### Activity
The expected answer is the data below, printed verbatim without its pictures.

(Information Opens)

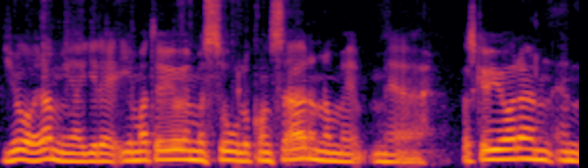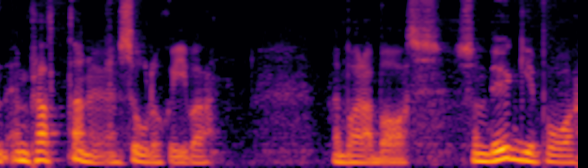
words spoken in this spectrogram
göra mer grejer. I och med att jag gör med solokonserterna med, med... Jag ska ju göra en, en, en platta nu, en soloskiva. Med bara bas. Som bygger på...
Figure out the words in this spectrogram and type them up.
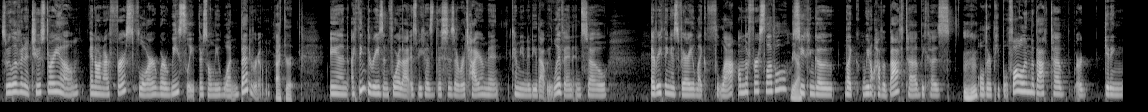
So we live in a two-story home, and on our first floor where we sleep, there's only one bedroom. Accurate. And I think the reason for that is because this is a retirement community that we live in. And so everything is very like flat on the first level. Yeah. So you can go, like, we don't have a bathtub because Mm-hmm. older people fall in the bathtub or getting,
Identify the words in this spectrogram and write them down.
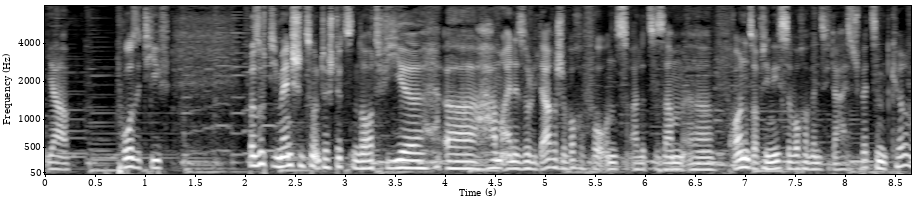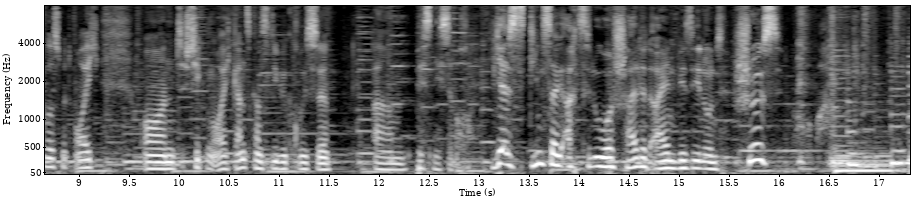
ja, positiv. Versucht die Menschen zu unterstützen dort. Wir äh, haben eine solidarische Woche vor uns, alle zusammen. Äh, freuen uns auf die nächste Woche, wenn es wieder heißt Spätzle mit Currywurst mit euch und schicken euch ganz, ganz liebe Grüße. Ähm, bis nächste Woche. Yes, Dienstag 18 Uhr, schaltet ein. Wir sehen uns. Tschüss. Au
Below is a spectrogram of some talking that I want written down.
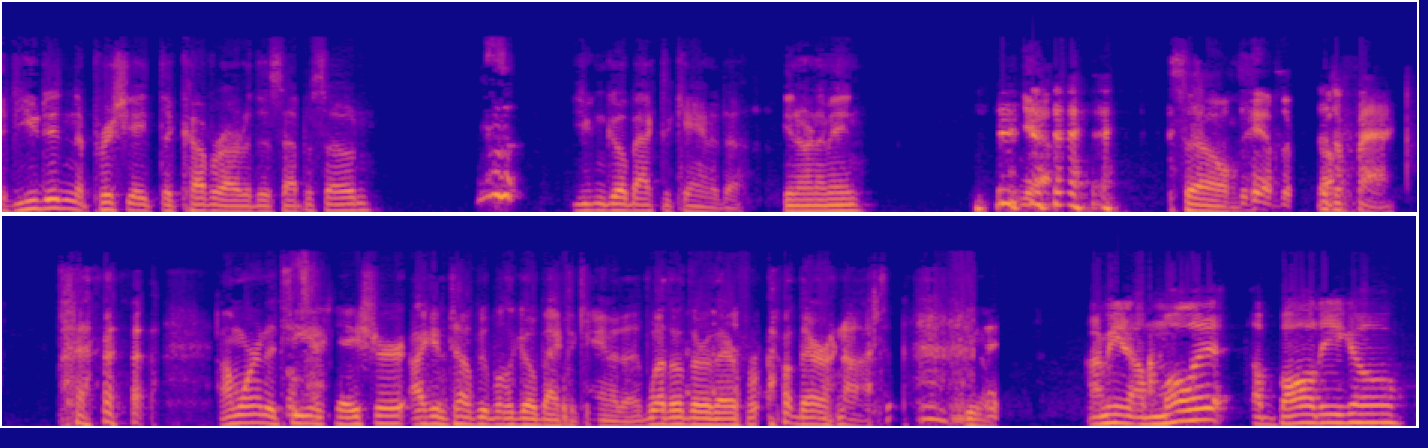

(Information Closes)

### Expected answer
words spoken in this spectrogram
göra mer grejer. I och med att jag gör med solokonserterna med, med... Jag ska ju göra en, en, en platta nu, en soloskiva. Med bara bas. Som bygger på...
Figure out the words in this spectrogram and type them up.
So we live in a two-story home, and on our first floor where we sleep, there's only one bedroom. Accurate. And I think the reason for that is because this is a retirement community that we live in. And so everything is very like flat on the first level. Yeah. So you can go, like, we don't have a bathtub because Mm-hmm. older people fall in the bathtub or getting,
Identify the words in this spectrogram and write them down.
ja, positiv. Versucht die Menschen zu unterstützen dort. Wir äh, haben eine solidarische Woche vor uns, alle zusammen. Äh, freuen uns auf die nächste Woche, wenn es wieder heißt Spätzle mit Currywurst mit euch und schicken euch ganz, ganz liebe Grüße. Ähm, bis nächste Woche. Yes, Dienstag 18 Uhr, schaltet ein. Wir sehen uns. Tschüss. Au
Below is a spectrogram of some talking that I want written down.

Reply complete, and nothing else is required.